Christmas; what sounds do you associate with this season of goodwill? Carol singers, chestnuts roasting on an open fire (both for real and the song) and shouts of excitement from children, then of course Slade’s 1983 hit ‘Merry Christmas Everybody’? Whatever noise, loud or soft, assails your ears, it all adds to the ‘feel good’ factor that is generated to make you feel part of a very important event; it puts you in the spirit of things.
But imagine if you couldn’t hear any of that, not the loudest bang of the biggest Christmas cracker or the gently muffled hush of the snowflakes falling to create a winter wonderland that would be met with whoops of delight from everyone.
What if you were born or subsequently became totally deaf? You can see the excitement in the faces of others, watch the partygoers dance around the room and see the choristers’ mouths changing shape as they sing the well known carols at the top of their voices. But in your world, that great spectacle of colour and animation is like a silent movie.
Being a more or less fully functioning human being, I take our five senses for granted and enjoy every aspect without a second thought, but with at least 35,000 deaf children and 840 deaf babies being born every year in the UK alone, it gives you some idea that this kind of disability is by no means in the minority.
There are two classifications of deafness: pre-lingual when deafness occurs from birth or early childhood and acquired or adventitious when a person becomes deaf later in life and has had the advantage of knowing spoken or written language and is therefore generally more able to deal with lip reading (the McGurk effect) and text.
But for those who have pre-lingual or profound deafness, any form of social interaction becomes far more challenging and it is not uncommon for sufferers to become isolated from the rest of the society.
One of the methods of communicating is sign language and to a lesser extent lip reading.
It may surprise you to know that a form of sign language in the British deaf community has been in existence since at least 1570 although up until the 1940’s, signing was often taught amongst deaf communities themselves as it was generally prohibited in school where deaf children were forced to use other forms of communication such as lip reading. It was only from the 1970’s that schools became more tolerant.
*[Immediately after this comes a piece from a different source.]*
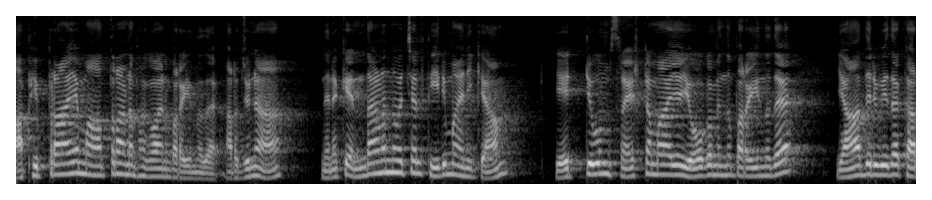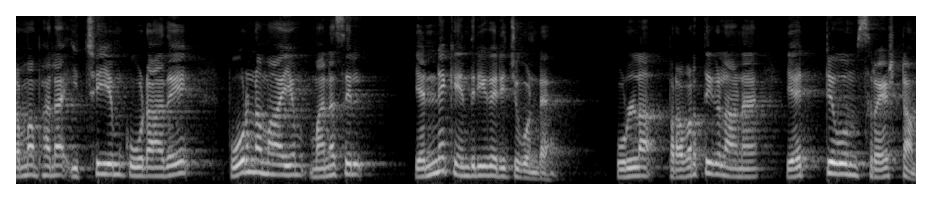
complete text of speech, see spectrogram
അഭിപ്രായം മാത്രമാണ് ഭഗവാൻ പറയുന്നത്. അർജുന നിനക്ക് എന്താണെന്ന് വെച്ചാൽ തീരുമാനിക്കാം. ഏറ്റവും ശ്രേഷ്ഠമായ യോഗം എന്ന് പറയുന്നത് യാതൊരുവിധ കർമ്മഫല ഇച്ഛയും കൂടാതെ പൂർണമായും മനസ്സിൽ എന്നെ കേന്ദ്രീകരിച്ചുകൊണ്ട് ഉള്ള പ്രവർത്തികളാണ് ഏറ്റവും ശ്രേഷ്ഠം.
In the UK sign language is known as British Sign Language (BSL) and in 2003 the Government formally recognised it as a minority language, giving it the same status as Welsh and Gaelic.
BSL, like any language, has evolved over time with new words being created and different dialects developing from region to region. But given the huge number of deaf people in the UK, I was surprised to read there are around just 125,000 adults and 20,000 children who use sign language as their main language.
Is that due to lack of facilities or is there still an underlying stigma attached to the condition and just how easy is it to learn sign language?
Signing is a highly ‘visual’ language where the hands, face, body and head are used to create different shapes that represent letters or words.
For instance the word ‘taxi’ is represented by making your raised hand into a fist then clicking your thumb and second finger and Monday is shown by signing the letter ‘M’ twice.
However, whilst there are thousands of words used in sign language, there are some words that share the same sign e.g. slow and green, so it is important to combine signing with an element of lip reading i.e. you should mouth the word you are saying.
Additionally, the sentence structure of signing is different from conventional verbal communication e.g. ‘what is your name?’ becomes ‘name what you?’
But there is another element to this conundrum; by using a form of specialist language, whilst they are able to communicate with others who use the language, deaf people are usually less able to socialise to the same extent with those people who are not deaf and therefore do not understand sign language. This kind of concentrated networking can lead to a community that not only has its own language, but may also develop its own recognisable culture that may have the side effect of cutting them off from the rest of society.
So could the answer be to add sign language as an optional GCSE subject so that there is the potential for those people with good hearing to involve themselves with those who are deaf? There are already three examination systems accredited by the Qualifications and Curriculum Authority, but this is mostly aimed at those who are directly involved in the language such as sign teachers.
As our world moves ever closer to a multi cultural society, should we not be embracing every element that is on offer, including those people who speak a minority language?
Society’s acceptance of sign language and the way of life it engenders is still relatively fresh and new, but given the condition of deafness is never likely to be eliminated, perhaps we should all be making more of an effort to make sign language an addition to our own social networking skills.
A Guide to British Sign Language www.britishsignlanguage.com.
Action on Hearing Loss (the new name for RNID) www.actiononhearingloss.org.uk.